The Fisher equation shows the relationship between the real and nominal interest rates.
For small values:
\(Y\) is output
\(C\) is consumption
\(T\) is taxes
\(I\) is investment
\(r\) is the real interest rate
\(G\) is government spending
\(NX\) is net exports
The Keynesian cross plots:
This identifies an equilibrium level of output.
The IS curve plots the equilibrium level of output from the Keynesian cross against the real interest rate.
As the real interest rate rises, investment and therefore output falls.
The slope of the IS curve depends on taxes and net exports.
Money demand is:
As income rises, demand for money rises.
As the nominal interest rate rises, the demand for money falls, due to the opportunity cost.
Money supply is:
In equilibrium money supply and demand match. We have:
We can plot the level of output which corresponds to the nominal interest rate.
This is the LM curve.
The IS curve plots output against the (real) interest rate. As (real) interest rates rise, investment and therefore output falls.
The LM curve plots output against the (nominal) interest rate. As output rises, (nominal) interest rates fall to ensure clearing.
As prices are fixed in the IS-LM model, we can use the real and nominal rates interchangably.
The IS-LM model identifies the intercepts of the two curves and the equilibrium output and interest rate.
This model takes prices, money supply, taxes and government spending to be exogenous.
In the LM model a monetary expansion lowers interest rates.
In the IS-LM model this effect is lessened. The lower interest rates cause higher output, increasing money demand, and raising interest rates.
Is the IS model a fiscal expansion caused a corresponding increase in output.
In the IS-LM model this is lessened because the increase also causes more real money demand, raising interest rates, and lowering output.
For any given price level there is a corresponding IS-LM equilibrium, with an output level.
The Aggregate Demand curve models the relationship between the price level and equilibrium output.
As the price level rises, the real money supply falls.

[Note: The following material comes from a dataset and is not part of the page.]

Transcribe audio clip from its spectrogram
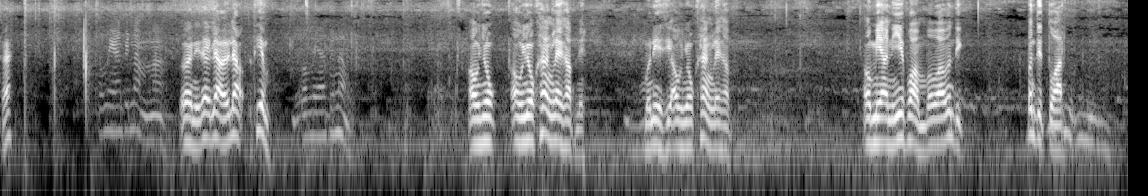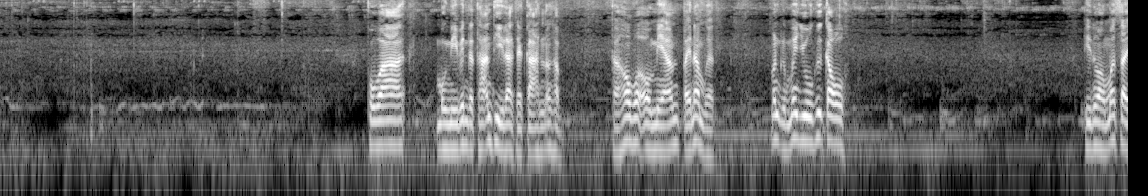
เอาแม่ไปนั่งนะเออนี่ได้แล้วได้แล้วทีมเอาแม่ไปนั่งเอายกเอายกข้างเลยครับนี่มื้อนี้สิเอายกข้างเลยครับ เอาเมียหนี้พร้อมเพราะว่ามันติดมันติดตรวจ เพราะว่าหมองนี้เป็นสถานที่ราชการเนาะครับถ้าเฮาบ่เอาเมียมันไปนำกันมันก็ไม่อยู่คือเก่าพี่น้องมาใส่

This means nominal interest rates rise to ensure LM equilibrium.
This rise in interest rates causes the IS curve to shift inwards, reducing output.
The slope of the Aggregate Demand curve
In neoclassical models Aggregate Supply does not depend on price.
The Aggregate Supply curve is informed by the Phillips curve.
As prices rise, so too does output.
Firms could increase production as nominal prices rise, as nominal contracts on wages mean that real costs have fallen.